    WralCommentor...I don't disagree with you. I agree wholeheartedly! Thank you for your post.

  • 777 Mar 29, 2007

    hondaman - My parents came home almost every night and had a beer or a mixed drink. So what? I didn't drink for the first time until I was 22, it was simply my choice.

    If parents would be open with their kids and if they parents would understand that their kids are NOT an extension of themselves, they are unique individuals and *shock* they won't turn out to be exactly like you. By age 15 or 16 you should be respecting their individuality and their choices, let them make a few mistakes, but also let them know that you will be there for them if they need you. For example, if they're at a party and get drunk and can't drive home. Then, maybe they'll call you to pick them up instead of driving drunk or riding with someone who is drunk.

    Kids who are more terrified of their parents than of the possible consequences of drinking, drugs, etc, won't call on their parents when they need help and will end up getting in even more trouble!

  • Commentor5 Mar 29, 2007

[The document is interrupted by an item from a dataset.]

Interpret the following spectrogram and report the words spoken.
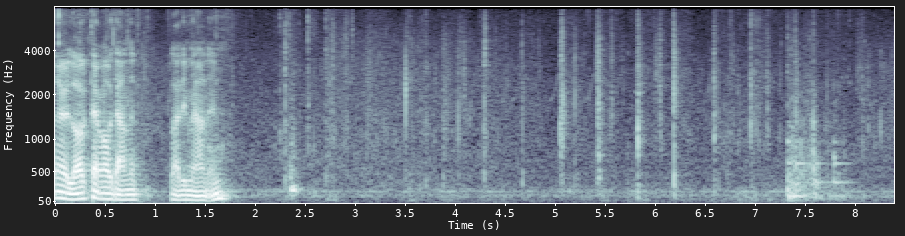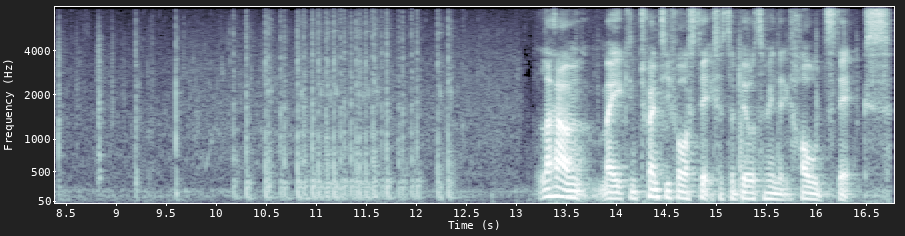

    Sad that so many terrible things are happening to these students (my prayers are with the affected families), but I have just one quesiton - what's happened to parental responsibility and taking the initiative to be a part of the child's life AND knowing who their friends are, where they are going, and what they are doing. It's time parents start acting like parents and start setting rules and limiting their child's 'social activities' - being a child's friend or diplaying a 'cool mom' or 'cool dad' character is not the way to go - parents need to be parents - as parents were generations ago.

    Yes, I'm sure some of you readers will disagree with me - but it all starts at home - mom and dad: set an example for your children and let them know that rules MUST be followed in your household.

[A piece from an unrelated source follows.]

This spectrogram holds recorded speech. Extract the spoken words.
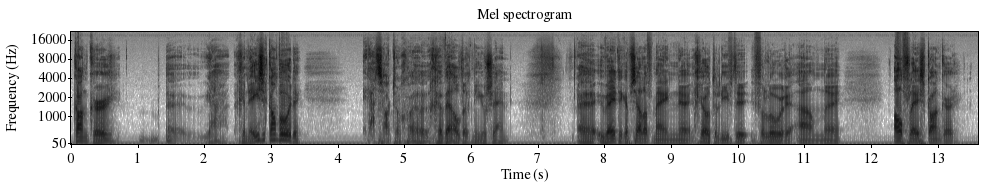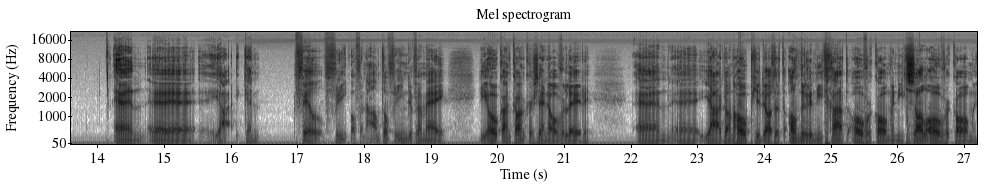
kanker uh, ja, genezen kan worden. Dat zou toch uh, geweldig nieuws zijn. u weet, ik heb zelf mijn grote liefde verloren aan alvleeskanker. En ja, ik ken veel vrienden, of een aantal vrienden van mij, die ook aan kanker zijn overleden. En ja, dan hoop je dat het anderen niet gaat overkomen, niet zal overkomen.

  • Myword Mar 29, 2007

    Since today is the first day I was ever called an "old-timer" I will go on a make a second geezer comment...where do kids get all this cash-a-roni I see them spending these days? I see fewer teens working but go to any mall,etc. and they are spending $ all over the place...folks, don't make it TOO easy for them to get in trouble!

  • OLD PIRATE Mar 29, 2007

    How about something positive about the efforts at Wakefield? Its not about new cars and the parties. It is about the loss of too many kids. Hats off to PTA for their effort. I've had the HP at my home at 2am to say there has been a fatality, my children learned early from a relative who paid the price. Give this a chance.

  • superman Mar 29, 2007

    When parents get home from work and the first thing they do is get a beer or mix a drink the kids learn fast. My dad never drank anything in his whole life-- there was never any alcohol in the house. He never talked to me about drinking cause he didnt drink and I never did either. I can buy a 12 pack of beer and it will last all summer. Kids learn from example too. Hard to get plastered every night and weekend and then tell the kids not to drink. Kids today have far too much money, big new cars, cell phones, fancy computer games. Everyone they want except a parent that spends time with them and teachs them values. And yes I know kids will experiment but good home training is important. If these kids dont get the message when their friends drink and drive and die-- dont think a video would help.

  • valleyind Mar 29, 2007

    This Wakefield junk is starting to sound like the Anna Nicole story. Every day there is something new about Wakefield on the news. I DON'T CARE ABOUT IT. ENOUGH IS ENOUGH. Meanwhile, kids at ALL other area high schools are planning parties and scoring booze for the weekend. That is just the way it is.

  • loveall Mar 29, 2007

    The kids are only doing what they are taught to do. Parents should set the example. Kids need love, attention and education.

  • Here kitty kitty Mar 29, 2007

    Schools have in-house video; are they showing this film in the school during the day? That's how to make sure all the students see it...captive audience.

  • jtalerico Mar 29, 2007

    BusyB -
    Good points. I agree totally.

    Ol' Timer err kstor33 -
    That doesn't make you young these days :)